“Folk Rock” is a very ambiguous label, but implies that an artist has certain amount of influence from older music & musicians. This presents an interesting dilemma. If an artist or band relies too heavily on their influences from the past, they risk lacking an identity of their own or coming across as a nostalgia act.
Dawes, a quartet formed in Los Angeles, seems well aware of this fine line. On one hand, their harmony laden, organ and Telecaster drenched sound certainly brings to mind artists such as Jackson Browne, The Band, and CSNY. However, their music and lyrics, along with their creative use of social media and other modern promotional methods, shows that this is a band who is not afraid to look forward while also not forgetting the past.
On Sunday, June 16th, Dawes came through Columbus, OH for a headlining show at the downtown church-turned-venue, Bluestone. The night was kicked off by Shovels and Rope, an up & coming folk duo from South Carolina. The audience turnout for this opening set was stellar, and the group responded with a spirited, energetic performance.
By the time Dawes took the stage, the venue was nicely filled with eager fans. The band kicked off the set with their newest single, the uptempo “From a Window Seat”. They seemed energized and warmed up from the get go. The ending notes of the opener segued directly into “If I Wanted Someone”, a Crazy Horse-esque rocker from their second album Nothing is Wrong. Guitarist and front-man Taylor Goldsmith stretched out a bit, taking a slightly extended, confident solo in the middle of the tune.
Dawes’ “From a Window Seat”
Dawes’ current tour is in support of their third full-length release, Stories Don’t End, and their set leaned heavily on new material. The audience didn’t seem to mind, as many sang along with the new songs just as passionately as old favorites. About five songs in, Taylor Goldsmith introduced the next tune as the opening track from their first album, entitled “Western Skyline”. The slow, throbbing rhythm showcased the band’s rhythm section of Griffin Goldsmith and Wiley Gelber on drums and bass, respectively. Griffin’s hiccuping, laid back kick pattern recalled the understated, deep pocket grooves that Levon Helm was so famous for.
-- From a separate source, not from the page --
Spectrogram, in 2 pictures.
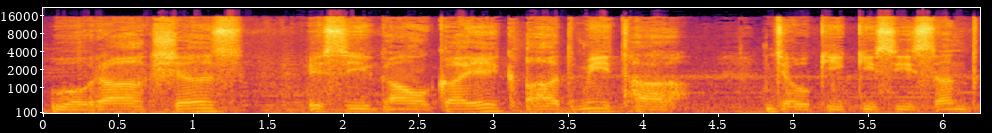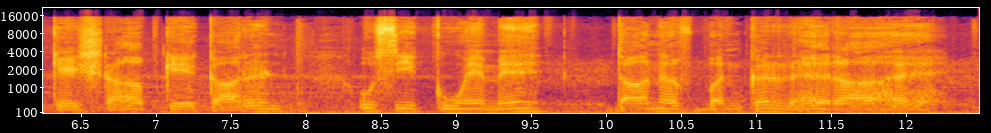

The next three tunes were all from the new album. “From the Right Angle” nicely summed up the band’s approach to their live sound. They faithfully recreated the vibe from the album cut, but changed around the chorus harmonies, while also adding an extended, guitar led outro section. This playful experimentation occurred often throughout the night, and showed what a tight unit Dawes is. Their music may not be chops-heavy or flashy, but these guys are very solid musicians with excellent chemistry.
Dawes’ “When My Time Comes” (Live)
A major highlight of the set came a few songs later with a great rendition of the fan favorite “When My Time Comes”. Brothers Taylor and Griffin Goldsmith spun beautiful, tightly woven harmonies with keyboardist Tay Strathairn on the epic chorus. The crowd was singing along so loudly that midway through, Taylor turned his mic around and the entire band cut out, allowing the fans to sing a full chorus by themselves.
Griffin Goldsmith took the lead vocals for a cover of Bob Seger’s “We’ve Got Tonight”, while his brother Taylor switched over to keys alongside Strathairn. Griffin’s energetic, powerful drumming and passionate vocals are a huge part of the Dawes live sound. His playing allowed many of the evening’s songs to take on a heavier, fuller sound than their album versions, while still doing justice to the originals.
After finishing the set with the long, narrative ballad “A Little Bit of Everything”, Dawes left the stage. A few moments later, they returned for a two-song encore. To finish out the night, Shovels and Rope was invited out to join Dawes in performing “End of the Line” by the Traveling Wilburys.
As the audience filed out into the night, it was clear that Dawes had made a great impression this evening. Their genuine passion for performing their music was evident from the first note to the last. On “From the Right Angle”, Taylor Goldsmith sang the line “I think there are a few of us who still belong out on the road”. On this night in Columbus, Dawes proved that statement to be true.
Written by Wib Schneider
OurVinyl | Contributor